Required action
Write out again only the lines between the one with "All the speech" and the end of the records below, both ends counted, and don't include the pictures.

□ □ □ □ □ □ □

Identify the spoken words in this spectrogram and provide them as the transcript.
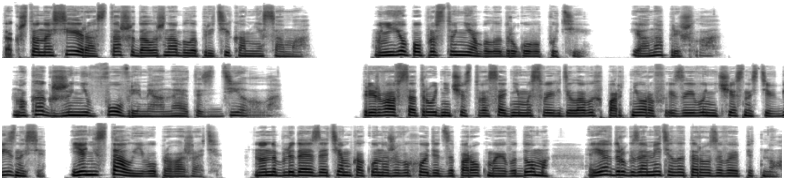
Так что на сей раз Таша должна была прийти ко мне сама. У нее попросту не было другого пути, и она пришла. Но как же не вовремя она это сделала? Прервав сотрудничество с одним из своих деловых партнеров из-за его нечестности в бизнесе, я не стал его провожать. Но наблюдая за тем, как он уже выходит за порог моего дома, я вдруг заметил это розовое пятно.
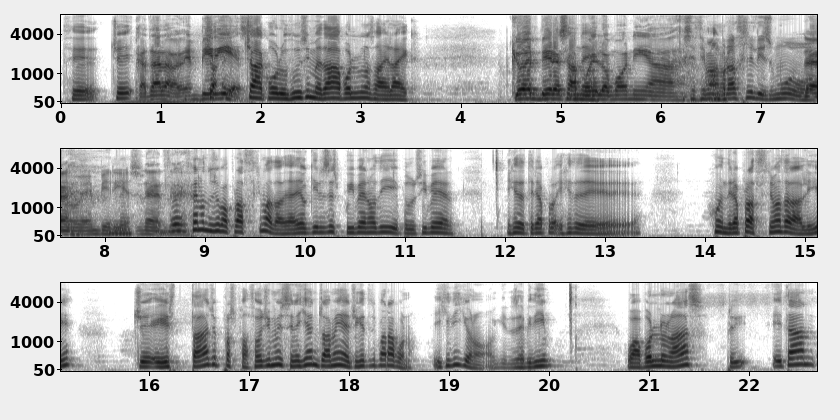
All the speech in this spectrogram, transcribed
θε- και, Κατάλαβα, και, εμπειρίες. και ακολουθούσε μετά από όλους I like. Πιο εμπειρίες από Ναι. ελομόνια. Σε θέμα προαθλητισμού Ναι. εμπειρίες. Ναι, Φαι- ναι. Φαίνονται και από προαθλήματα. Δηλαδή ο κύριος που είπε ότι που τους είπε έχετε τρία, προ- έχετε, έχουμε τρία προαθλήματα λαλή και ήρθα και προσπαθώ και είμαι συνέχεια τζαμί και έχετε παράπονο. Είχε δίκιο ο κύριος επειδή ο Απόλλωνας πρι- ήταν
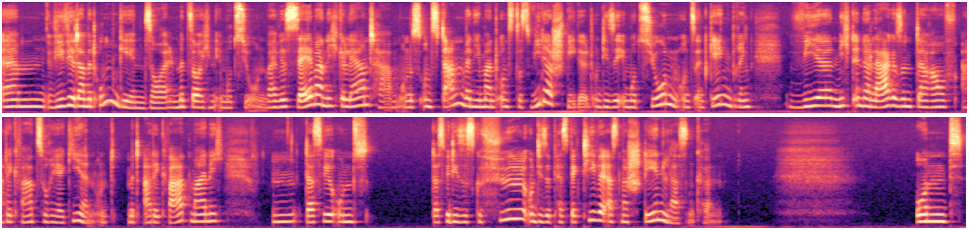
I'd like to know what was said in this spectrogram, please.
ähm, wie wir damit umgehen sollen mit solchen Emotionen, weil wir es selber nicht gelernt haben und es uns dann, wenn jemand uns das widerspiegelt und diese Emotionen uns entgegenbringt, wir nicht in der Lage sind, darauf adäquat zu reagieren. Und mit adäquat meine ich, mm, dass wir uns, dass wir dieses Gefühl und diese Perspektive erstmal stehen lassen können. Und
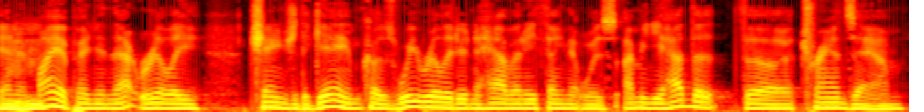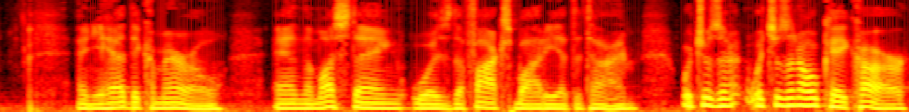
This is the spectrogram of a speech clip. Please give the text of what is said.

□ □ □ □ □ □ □

Response
All the speech in this spectrogram, transcribed
θε- και, Κατάλαβα, και, εμπειρίες. και ακολουθούσε μετά από όλους I like. Πιο εμπειρίες από Ναι. ελομόνια. Σε θέμα προαθλητισμού Ναι. εμπειρίες. Ναι, Φαι- ναι. Φαίνονται και από προαθλήματα. Δηλαδή ο κύριος που είπε ότι που τους είπε έχετε τρία, προ- έχετε, έχουμε τρία προαθλήματα λαλή και ήρθα και προσπαθώ και είμαι συνέχεια τζαμί και έχετε παράπονο. Είχε δίκιο ο κύριος επειδή ο Απόλλωνας πρι- ήταν
I'd like to know what was said in this spectrogram, please.
ähm, wie wir damit umgehen sollen mit solchen Emotionen, weil wir es selber nicht gelernt haben und es uns dann, wenn jemand uns das widerspiegelt und diese Emotionen uns entgegenbringt, wir nicht in der Lage sind, darauf adäquat zu reagieren. Und mit adäquat meine ich, mm, dass wir uns, dass wir dieses Gefühl und diese Perspektive erstmal stehen lassen können. Und
This is the spectrogram of a speech clip. Please give the text of what is said.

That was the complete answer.